Please read our final poem fea­tured for Jew­ish Poet­ry Month, Howard Schwartz’s Yehu­da Amichai in the Heav­en­ly Jerusalem,” from his book of poet­ry, Breath­ing in the Dark, 2011.

On earth,
in his beloved Jerusalem,
he could often be found in that tiny café
on King George,
sip­ping black cof­fee.
Every­one knew who he was,
but they all left him alone.
Lat­er, he would shop in the shuk
like every­one else,
take a seat in the back of the bus,
put down his bags of fruits and veg­eta­bles,
and dream a lit­tle
till the bus reached his stop.
Every­one else was asleep
when he rose at four in the morn­ing
to jot down the poems hid­den in the cor­ners
of his city.
This was his secret life.

On his sev­en­ti­eth birth­day he whis­pered,
I’m tired of giv­ing birth,
and it seemed to be true.
His face was tired,

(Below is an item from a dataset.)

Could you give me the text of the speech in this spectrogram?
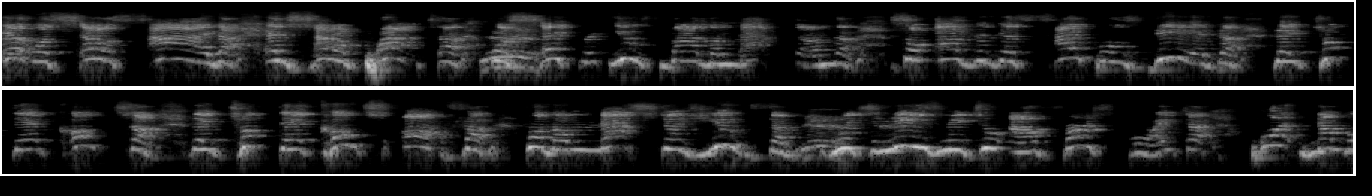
It was set aside and set apart for sacred use by the master. So as the disciples did, they took their coats, they took their coats off for the master's use, which leads me to our first point. Point number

even his eyes,
and yet some­thing con­tin­ued to burn.
I’ve learned the secret
of fer­til­iz­ing myself,
he told me.
I sup­ply both egg and seed.
But I’m tired of giv­ing birth

At sev­en­ty-six
he took leave of this world
as one would expect of such a mod­est man.
Pres­i­dents and prime min­is­ters spoke at his funer­al;
thou­sands gath­ered to pay their respects.
When he reached heav­en,
he was greet­ed by his heroes,
King David and Shmuel ha-Nagid,
along with hun­dreds of his poems,
their fly­ing let­ters swirling around him.
The angels, delight­ed to wel­come him,
offered him a pair of wings,
but he declined, say­ing,
It’s enough if my words have wings.
Tell me, where are the cafés

Oth­er souls
wan­der the streets of Par­adise like tourists,
star­ing at the heav­en­ly tem­ple
or tak­ing a seat at the back of Rashi’s class.
Not Yehu­da.
He’s still long­ing for the ruins
of the earth­ly tem­ple,
for the ancient stones of his earth­ly city,
for all the sheets hung out to dry,
flap­ping like sails in the wind.

Relat­ed Content:

Howard Schwartz’s most recent col­lec­tion of Jew­ish folk­tales is Leaves from the Gar­den of Eden: One Hun­dred Clas­sic Jew­ish Tales. His book, Tree of Souls: The Mythol­o­gy of Judaism, won The Nation­al Jew­ish Book Award in 2005.